Kurdish peshmerga fighters have fought their way to Iraq's Sinjar mountain and freed hundreds of people trapped there by Islamic State fighters, a Kurdish leader said on Thursday.
"The peshmerga have managed to reach the mountain. A vast area has been liberated," said Masrour Barzani, head of the Iraqi Kurdish region's national security council, adding that 100 Islamic State fighters had been killed.
"Now a corridor is open and hopefully the rest of the (Sinjar) region will be freed from Islamic State."

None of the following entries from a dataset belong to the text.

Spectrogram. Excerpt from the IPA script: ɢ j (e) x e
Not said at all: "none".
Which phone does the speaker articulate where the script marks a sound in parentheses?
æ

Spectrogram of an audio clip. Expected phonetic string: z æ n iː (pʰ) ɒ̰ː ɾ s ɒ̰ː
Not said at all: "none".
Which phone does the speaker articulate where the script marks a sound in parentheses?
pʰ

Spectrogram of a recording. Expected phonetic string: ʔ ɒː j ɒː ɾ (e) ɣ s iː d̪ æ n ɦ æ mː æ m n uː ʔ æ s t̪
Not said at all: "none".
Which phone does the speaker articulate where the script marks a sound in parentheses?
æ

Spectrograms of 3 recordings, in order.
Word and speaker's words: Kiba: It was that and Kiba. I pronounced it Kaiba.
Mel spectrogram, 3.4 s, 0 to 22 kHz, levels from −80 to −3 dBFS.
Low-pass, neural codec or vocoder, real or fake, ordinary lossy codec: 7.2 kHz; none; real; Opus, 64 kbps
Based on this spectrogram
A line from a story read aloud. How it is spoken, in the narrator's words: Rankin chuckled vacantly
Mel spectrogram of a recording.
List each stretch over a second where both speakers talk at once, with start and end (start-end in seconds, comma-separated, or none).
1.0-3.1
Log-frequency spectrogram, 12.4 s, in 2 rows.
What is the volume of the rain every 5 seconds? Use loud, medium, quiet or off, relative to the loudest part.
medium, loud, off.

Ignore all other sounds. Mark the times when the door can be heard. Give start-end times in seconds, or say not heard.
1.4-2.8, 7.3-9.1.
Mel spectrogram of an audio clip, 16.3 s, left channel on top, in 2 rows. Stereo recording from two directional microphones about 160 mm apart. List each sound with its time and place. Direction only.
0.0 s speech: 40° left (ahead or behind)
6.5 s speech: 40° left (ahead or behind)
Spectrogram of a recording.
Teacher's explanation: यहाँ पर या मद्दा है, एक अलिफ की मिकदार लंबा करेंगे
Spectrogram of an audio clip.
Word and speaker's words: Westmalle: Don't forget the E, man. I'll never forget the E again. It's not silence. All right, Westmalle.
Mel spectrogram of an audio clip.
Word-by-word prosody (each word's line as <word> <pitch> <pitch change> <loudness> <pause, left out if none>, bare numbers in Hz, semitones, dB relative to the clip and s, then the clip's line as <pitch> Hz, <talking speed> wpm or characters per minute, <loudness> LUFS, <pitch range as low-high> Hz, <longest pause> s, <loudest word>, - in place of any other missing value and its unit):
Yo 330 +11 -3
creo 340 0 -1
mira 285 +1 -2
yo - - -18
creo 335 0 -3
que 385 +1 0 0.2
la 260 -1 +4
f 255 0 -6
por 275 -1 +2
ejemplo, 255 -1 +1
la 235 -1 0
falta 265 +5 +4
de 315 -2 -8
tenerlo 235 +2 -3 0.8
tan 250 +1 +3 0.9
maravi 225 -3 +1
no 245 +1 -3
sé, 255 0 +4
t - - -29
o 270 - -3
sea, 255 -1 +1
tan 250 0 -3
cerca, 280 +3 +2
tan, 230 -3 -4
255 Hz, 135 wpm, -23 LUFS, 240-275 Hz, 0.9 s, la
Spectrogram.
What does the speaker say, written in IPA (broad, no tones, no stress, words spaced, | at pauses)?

The assault, backed by U.S. air strikes, ended the months-long ordeal of hundreds of people from Iraq's Yazidi religious minority, who had been besieged on the mountain since Islamic State stormed Sinjar and other Kurdish-controlled parts of northern Iraq in August.
"All those Yazidis that were trapped on the mountain are now free," Barzani said.

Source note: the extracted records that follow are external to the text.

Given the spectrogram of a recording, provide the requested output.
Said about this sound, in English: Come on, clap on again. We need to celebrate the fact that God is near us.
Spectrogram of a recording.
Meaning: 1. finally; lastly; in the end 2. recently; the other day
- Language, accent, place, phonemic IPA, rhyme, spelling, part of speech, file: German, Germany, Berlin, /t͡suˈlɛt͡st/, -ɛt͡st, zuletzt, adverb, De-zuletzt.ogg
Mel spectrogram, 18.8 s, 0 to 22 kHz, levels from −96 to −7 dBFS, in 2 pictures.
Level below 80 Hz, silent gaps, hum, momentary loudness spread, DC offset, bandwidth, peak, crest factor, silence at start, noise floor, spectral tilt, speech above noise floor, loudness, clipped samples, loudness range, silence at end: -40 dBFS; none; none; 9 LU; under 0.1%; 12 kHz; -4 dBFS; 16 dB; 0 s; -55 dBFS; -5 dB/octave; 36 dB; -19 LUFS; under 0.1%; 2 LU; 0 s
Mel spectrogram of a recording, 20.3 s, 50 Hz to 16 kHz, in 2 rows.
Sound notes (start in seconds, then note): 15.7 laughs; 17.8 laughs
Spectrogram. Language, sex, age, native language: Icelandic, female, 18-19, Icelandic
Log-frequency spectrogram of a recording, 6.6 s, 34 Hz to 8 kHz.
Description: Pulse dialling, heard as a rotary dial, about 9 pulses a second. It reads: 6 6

The peshmerga had not yet begun to evacuate them, he added.
Kurdish peshmerga soldiers began their offensive on Wednesday to break the jihadists' siege of the mountain and the town of Sinjar.
The peshmerga advanced from Zumar, east of Sinjar, capturing back 700 square km (270 square miles) over two days. U.S. fighter planes carried out 45 strikes in support of Kurdish fighters on Wednesday, in addition to two strikes near Sinjar.
The impact of the air strikes was evident on Thursday. In one village called Little Koban, the bodies of five militants lay in a wadi.
The peshmerga said the Islamic State fighters had been trying to take cover from the air strikes.
"It's the best feeling to kill the enemy," said a peshmerga who took a photo of himself with a corpse in the background on his cell phone. "Look at his beard, the son of a bitch."
The words "Property of Islamic State" had been sprayed on houses in a nearby village.
The Kurds have yet to take back the actual town of Sinjar, but the freeing of the Yazidis from the mountain is a victory for the Kurds after Islamic State's routing of peshmerga fighters this summer.
The August spectacle of Islamic State fighters racing towards Arbil and the pleas of Yazidis trapped on Sinjar mountain, with thousands of others captured or killed, galvanized U.S. President Barack Obama to military action.
Since then, Kurdish peshmerga forces have regained most of the ground they lost to Islamic State in northern Iraq, but Sinjar's awkward geography, out on a limb to the west, has made it difficult to penetrate.